The interviewer’s role in Natsal is crucial for its success in several ways. Firstly, from the randomly-selected household the interviewer selects one person – at random – to participate in the survey. This is important as it helps to make the findings broadly representative of the general population.
Research has shown that if a household is asked to select a person themselves then it is quite often the person who most wants to talk about sex that does so. This ‘self-selection’ jeopardises representativeness.
Secondly, the interviewer is trained to encourage people to take part, tailoring reasons for participating to the potential participant to demonstrate the relevance of Natsal to them and emphasising the importance of their participation.

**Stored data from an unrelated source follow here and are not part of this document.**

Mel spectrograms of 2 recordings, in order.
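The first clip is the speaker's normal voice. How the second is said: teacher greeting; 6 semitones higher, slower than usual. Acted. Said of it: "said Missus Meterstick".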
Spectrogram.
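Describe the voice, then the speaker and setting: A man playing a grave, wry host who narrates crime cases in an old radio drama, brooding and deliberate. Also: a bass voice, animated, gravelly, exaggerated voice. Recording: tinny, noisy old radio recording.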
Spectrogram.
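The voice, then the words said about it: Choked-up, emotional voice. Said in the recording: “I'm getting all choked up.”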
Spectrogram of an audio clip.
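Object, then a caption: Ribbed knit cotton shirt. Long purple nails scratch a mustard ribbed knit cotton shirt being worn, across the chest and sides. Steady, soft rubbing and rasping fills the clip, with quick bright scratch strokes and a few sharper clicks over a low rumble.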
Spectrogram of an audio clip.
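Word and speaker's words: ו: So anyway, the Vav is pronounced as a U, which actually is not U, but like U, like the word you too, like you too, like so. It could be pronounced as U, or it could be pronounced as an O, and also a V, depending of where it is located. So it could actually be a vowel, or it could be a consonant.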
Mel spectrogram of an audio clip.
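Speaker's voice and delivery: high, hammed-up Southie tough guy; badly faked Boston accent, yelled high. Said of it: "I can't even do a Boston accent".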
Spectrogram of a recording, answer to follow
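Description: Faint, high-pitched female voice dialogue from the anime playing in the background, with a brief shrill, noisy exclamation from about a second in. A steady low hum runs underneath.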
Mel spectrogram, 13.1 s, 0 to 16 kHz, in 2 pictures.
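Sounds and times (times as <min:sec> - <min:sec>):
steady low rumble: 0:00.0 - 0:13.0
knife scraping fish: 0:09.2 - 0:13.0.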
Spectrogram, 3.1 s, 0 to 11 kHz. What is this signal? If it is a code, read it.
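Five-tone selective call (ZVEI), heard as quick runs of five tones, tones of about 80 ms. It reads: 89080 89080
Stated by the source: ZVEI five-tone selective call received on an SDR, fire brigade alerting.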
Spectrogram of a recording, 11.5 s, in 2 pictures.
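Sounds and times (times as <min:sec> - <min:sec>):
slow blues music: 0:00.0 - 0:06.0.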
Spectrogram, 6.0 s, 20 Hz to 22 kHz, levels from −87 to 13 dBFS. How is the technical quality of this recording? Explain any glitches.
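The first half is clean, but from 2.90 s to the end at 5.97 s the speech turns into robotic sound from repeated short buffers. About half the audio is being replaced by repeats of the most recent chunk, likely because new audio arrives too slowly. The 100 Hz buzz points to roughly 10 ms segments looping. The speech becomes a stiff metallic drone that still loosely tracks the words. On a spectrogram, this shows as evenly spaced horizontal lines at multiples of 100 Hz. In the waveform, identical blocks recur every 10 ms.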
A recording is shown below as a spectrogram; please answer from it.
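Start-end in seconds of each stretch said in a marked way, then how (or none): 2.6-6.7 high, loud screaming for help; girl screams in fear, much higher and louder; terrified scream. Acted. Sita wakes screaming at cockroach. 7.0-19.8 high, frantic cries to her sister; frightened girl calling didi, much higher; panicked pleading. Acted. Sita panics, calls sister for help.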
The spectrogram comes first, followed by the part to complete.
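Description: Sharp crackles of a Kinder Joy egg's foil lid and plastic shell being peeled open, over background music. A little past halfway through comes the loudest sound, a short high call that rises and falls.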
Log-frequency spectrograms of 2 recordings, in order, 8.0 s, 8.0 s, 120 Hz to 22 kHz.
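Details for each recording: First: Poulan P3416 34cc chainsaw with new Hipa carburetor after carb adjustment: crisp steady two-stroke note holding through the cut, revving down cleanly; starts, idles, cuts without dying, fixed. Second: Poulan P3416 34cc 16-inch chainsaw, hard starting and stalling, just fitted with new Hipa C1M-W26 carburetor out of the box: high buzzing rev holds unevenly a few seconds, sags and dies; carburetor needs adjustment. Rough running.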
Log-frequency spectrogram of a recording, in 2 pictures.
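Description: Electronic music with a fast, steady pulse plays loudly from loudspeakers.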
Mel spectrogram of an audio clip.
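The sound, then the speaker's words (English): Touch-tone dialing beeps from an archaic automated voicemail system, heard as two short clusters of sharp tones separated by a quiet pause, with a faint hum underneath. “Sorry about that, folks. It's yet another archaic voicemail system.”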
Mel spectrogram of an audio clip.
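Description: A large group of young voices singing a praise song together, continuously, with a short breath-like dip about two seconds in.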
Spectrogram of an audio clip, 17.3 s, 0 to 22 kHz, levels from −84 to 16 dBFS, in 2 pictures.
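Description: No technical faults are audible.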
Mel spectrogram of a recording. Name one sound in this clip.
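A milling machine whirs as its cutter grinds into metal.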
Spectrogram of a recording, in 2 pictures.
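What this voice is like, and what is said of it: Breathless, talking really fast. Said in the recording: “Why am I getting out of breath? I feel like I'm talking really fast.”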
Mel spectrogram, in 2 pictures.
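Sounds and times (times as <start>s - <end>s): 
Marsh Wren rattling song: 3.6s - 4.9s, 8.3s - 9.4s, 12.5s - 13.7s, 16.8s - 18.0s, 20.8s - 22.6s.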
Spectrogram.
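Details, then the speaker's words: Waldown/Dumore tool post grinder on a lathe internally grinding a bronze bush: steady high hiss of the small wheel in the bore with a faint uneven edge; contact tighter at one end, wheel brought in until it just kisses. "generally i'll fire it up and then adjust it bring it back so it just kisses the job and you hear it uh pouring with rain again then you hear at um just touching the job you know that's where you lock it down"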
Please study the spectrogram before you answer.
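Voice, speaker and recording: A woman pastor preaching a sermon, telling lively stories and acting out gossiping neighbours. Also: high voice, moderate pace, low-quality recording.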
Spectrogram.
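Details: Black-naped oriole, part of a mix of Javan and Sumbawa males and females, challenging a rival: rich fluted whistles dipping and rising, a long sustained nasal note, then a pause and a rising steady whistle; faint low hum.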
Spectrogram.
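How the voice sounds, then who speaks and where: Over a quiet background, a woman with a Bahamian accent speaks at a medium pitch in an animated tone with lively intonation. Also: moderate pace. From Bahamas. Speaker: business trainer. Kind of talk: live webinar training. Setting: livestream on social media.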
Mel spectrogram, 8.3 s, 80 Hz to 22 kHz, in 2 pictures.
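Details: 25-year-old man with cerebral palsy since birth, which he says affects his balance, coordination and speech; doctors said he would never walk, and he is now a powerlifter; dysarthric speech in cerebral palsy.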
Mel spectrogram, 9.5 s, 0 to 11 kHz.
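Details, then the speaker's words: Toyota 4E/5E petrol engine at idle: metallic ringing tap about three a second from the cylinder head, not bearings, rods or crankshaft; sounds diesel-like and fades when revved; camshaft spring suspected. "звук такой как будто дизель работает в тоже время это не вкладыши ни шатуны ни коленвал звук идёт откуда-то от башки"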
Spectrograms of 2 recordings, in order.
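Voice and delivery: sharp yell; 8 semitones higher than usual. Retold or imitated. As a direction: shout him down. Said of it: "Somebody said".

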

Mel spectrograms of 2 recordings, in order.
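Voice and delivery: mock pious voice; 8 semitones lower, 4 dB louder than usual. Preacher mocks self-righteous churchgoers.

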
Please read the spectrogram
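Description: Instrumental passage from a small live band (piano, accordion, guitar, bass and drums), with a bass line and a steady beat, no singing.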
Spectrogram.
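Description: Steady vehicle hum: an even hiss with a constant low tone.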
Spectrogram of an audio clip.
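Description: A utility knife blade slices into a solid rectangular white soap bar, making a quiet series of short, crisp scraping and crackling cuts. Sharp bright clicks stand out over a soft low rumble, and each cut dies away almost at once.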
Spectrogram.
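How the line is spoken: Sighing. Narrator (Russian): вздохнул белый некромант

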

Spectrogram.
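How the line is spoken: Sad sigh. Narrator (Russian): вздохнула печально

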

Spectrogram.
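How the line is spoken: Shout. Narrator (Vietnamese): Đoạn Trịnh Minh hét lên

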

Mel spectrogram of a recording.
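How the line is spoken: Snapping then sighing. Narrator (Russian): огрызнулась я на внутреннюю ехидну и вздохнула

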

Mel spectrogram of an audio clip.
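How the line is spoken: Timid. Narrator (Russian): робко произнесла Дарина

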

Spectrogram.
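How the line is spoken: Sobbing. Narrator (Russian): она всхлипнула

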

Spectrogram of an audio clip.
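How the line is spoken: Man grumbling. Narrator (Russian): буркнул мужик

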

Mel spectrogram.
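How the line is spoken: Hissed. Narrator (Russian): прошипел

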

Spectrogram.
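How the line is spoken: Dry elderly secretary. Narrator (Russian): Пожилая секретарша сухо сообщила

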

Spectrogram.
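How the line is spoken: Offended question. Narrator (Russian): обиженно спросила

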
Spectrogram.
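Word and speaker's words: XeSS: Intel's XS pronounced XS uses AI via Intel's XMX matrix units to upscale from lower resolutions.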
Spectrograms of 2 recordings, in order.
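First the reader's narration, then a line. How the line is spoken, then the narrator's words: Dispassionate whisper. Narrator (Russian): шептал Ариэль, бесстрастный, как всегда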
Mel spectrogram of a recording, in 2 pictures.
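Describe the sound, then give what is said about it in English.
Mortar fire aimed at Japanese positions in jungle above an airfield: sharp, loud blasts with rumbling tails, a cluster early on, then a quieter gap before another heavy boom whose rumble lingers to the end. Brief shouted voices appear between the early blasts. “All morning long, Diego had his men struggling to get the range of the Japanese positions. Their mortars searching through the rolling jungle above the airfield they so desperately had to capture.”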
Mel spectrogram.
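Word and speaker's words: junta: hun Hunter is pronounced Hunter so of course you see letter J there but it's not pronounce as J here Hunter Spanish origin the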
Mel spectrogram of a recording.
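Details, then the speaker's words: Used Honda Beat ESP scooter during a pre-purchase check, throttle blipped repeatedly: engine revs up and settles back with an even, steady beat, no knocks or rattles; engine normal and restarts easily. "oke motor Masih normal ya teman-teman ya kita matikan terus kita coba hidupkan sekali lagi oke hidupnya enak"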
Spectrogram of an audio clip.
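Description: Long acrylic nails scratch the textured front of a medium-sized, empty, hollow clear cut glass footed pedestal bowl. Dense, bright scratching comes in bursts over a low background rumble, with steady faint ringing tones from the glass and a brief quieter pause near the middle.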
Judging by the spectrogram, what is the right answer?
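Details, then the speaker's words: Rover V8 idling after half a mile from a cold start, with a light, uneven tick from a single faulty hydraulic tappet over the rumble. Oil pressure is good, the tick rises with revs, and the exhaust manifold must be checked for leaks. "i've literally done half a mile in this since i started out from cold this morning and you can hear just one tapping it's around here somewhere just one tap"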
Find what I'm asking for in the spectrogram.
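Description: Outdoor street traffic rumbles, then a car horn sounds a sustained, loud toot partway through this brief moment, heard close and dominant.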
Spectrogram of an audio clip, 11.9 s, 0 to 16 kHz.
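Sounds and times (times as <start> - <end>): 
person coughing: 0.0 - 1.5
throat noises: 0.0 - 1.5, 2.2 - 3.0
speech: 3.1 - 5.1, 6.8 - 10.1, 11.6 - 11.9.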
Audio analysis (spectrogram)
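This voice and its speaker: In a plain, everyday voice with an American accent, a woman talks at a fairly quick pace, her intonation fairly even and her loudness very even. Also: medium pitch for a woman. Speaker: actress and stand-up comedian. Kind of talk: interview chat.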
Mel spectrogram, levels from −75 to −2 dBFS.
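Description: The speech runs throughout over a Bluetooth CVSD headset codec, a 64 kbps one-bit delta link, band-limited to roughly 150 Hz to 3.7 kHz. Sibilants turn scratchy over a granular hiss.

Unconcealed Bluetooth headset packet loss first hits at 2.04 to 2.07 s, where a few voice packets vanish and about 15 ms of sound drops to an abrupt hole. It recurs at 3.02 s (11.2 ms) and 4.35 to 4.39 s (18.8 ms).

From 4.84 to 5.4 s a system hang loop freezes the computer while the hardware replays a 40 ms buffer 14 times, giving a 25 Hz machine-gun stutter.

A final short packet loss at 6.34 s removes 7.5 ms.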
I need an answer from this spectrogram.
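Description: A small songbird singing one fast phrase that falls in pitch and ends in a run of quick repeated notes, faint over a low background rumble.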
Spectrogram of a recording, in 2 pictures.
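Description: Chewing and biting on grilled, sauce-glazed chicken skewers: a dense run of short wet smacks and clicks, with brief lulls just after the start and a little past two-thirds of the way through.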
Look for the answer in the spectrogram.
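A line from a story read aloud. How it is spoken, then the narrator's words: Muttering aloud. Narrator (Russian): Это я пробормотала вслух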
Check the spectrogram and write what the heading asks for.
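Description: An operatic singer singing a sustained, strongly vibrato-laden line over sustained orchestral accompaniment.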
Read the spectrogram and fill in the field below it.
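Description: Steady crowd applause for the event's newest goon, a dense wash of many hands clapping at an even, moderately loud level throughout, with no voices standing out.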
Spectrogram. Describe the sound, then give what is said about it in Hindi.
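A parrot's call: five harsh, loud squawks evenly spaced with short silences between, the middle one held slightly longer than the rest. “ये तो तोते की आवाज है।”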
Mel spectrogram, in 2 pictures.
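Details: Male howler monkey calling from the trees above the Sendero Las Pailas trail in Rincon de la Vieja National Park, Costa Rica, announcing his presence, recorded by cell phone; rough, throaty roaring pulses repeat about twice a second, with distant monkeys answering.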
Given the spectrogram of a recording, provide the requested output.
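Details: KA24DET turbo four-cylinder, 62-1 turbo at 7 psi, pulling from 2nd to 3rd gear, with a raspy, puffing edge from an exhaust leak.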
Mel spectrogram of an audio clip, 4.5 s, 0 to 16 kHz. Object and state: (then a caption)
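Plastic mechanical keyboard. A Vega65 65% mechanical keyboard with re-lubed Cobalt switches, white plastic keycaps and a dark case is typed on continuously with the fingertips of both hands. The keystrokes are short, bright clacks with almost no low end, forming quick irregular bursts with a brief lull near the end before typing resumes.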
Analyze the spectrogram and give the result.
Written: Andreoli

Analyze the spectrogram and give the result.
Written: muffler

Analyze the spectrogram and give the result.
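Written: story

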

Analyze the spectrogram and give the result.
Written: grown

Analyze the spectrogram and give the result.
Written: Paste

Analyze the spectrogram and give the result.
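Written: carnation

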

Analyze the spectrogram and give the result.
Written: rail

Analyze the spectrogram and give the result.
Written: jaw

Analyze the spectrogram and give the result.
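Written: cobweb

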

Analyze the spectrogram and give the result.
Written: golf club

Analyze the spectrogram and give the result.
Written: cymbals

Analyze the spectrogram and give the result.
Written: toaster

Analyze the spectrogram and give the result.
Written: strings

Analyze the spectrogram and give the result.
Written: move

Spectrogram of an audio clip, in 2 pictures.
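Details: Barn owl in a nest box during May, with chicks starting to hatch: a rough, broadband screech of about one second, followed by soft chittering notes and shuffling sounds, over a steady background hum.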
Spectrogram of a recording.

Thirdly, the interviewer builds rapport with the participant by asking them the first set of questions so that when they answer the more sensitive questions in the CASI, halfway through the interview, they feel more confident about the process and the importance of answering questions as honestly and accurately as they can.